gunnar3000/istockphoto

Wall Clocks

Don’t get us wrong: We see the appeal of a smart alarm clock, with timers, tunes, and night lights we can control with our phone. But we’re perplexed by Amazon’s Echo Wall Clock, which syncs with Alexa. It will let you visualize timers, but you still need an Echo device to set them, so that hardly seems like much of a bonus. And then there are reviews like this: “It runs either a few minutes fast, or slow, depending on the day. So it doesn't even do ‘clock’ in a useful way. Overall, it's shocking that this made it to market.” 


Yellow chicken egg in the tray
Alexthq/istockphoto

Egg Trays

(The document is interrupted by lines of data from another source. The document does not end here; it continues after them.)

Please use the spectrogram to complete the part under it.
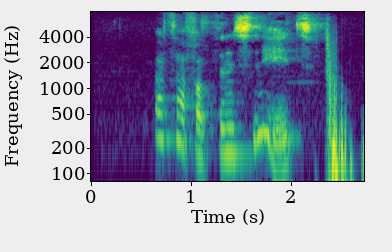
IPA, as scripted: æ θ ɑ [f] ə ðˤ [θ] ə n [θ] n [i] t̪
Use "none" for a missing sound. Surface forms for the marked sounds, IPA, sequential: f, θ, s, i

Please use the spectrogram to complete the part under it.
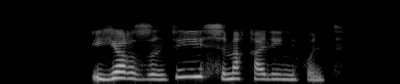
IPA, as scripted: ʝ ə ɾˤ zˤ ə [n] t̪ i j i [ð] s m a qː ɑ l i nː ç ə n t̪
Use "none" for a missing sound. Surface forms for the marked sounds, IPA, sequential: n, θ

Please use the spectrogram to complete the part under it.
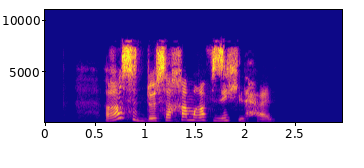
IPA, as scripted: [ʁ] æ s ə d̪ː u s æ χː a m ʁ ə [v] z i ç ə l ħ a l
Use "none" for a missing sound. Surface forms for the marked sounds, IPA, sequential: ʁ, f

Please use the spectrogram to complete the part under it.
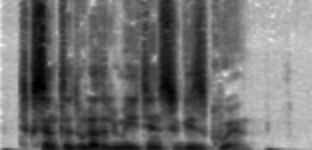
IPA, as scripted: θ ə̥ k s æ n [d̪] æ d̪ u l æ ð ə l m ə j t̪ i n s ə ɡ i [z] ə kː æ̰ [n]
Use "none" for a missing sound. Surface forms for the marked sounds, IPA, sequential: t̪, z, n

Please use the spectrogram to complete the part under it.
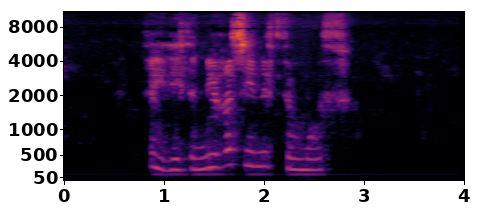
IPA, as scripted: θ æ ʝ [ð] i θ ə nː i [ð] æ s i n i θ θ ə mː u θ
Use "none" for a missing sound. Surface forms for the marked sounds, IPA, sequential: ð, ʁ

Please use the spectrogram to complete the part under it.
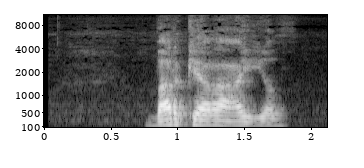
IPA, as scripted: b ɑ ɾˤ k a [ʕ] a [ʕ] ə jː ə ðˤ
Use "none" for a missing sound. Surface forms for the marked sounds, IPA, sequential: ʁ, ʕ

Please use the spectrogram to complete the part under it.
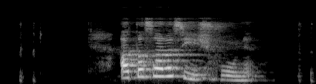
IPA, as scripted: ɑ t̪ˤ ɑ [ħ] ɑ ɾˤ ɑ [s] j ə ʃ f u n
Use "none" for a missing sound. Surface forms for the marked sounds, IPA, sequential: s, s

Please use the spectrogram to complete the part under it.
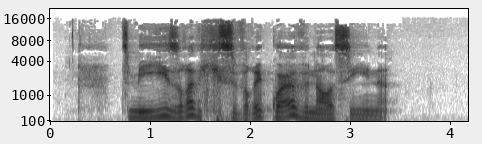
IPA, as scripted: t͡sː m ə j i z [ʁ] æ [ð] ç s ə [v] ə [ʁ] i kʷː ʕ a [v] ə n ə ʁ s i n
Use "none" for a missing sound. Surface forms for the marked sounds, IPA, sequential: ʁ, ð, v, ʁ, v

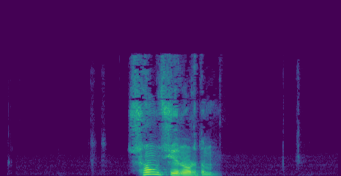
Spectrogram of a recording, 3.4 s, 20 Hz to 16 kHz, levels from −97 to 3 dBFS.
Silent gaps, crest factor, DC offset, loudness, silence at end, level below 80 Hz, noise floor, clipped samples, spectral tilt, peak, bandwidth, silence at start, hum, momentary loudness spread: none; 22 dB; under 0.1%; -19 LUFS; 1.25 s; -62 dBFS; -83 dBFS; under 0.1%; -5 dB/octave; -2 dBFS; 11.5 kHz; 1.3 s; none; 15 LU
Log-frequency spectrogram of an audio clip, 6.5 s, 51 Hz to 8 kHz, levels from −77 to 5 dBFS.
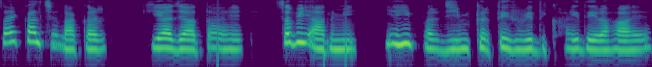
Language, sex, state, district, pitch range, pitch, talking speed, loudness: Hindi, female, Bihar, Supaul, 200-255 Hz, 205 Hz, 155 wpm, -22 LUFS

We swear we’re not making this one up: A smart egg tray exists, and here’s the proof. The Quirky Egg Minder will connect to your phone and tell you how many eggs you still have and whether they’re fresh. Granted, this strange little gizmo is only $10, but the reviews aren’t exactly stellar. We think we’ll stick with the free carton, which comes with an ultra-convenient, pre-printed expiration date.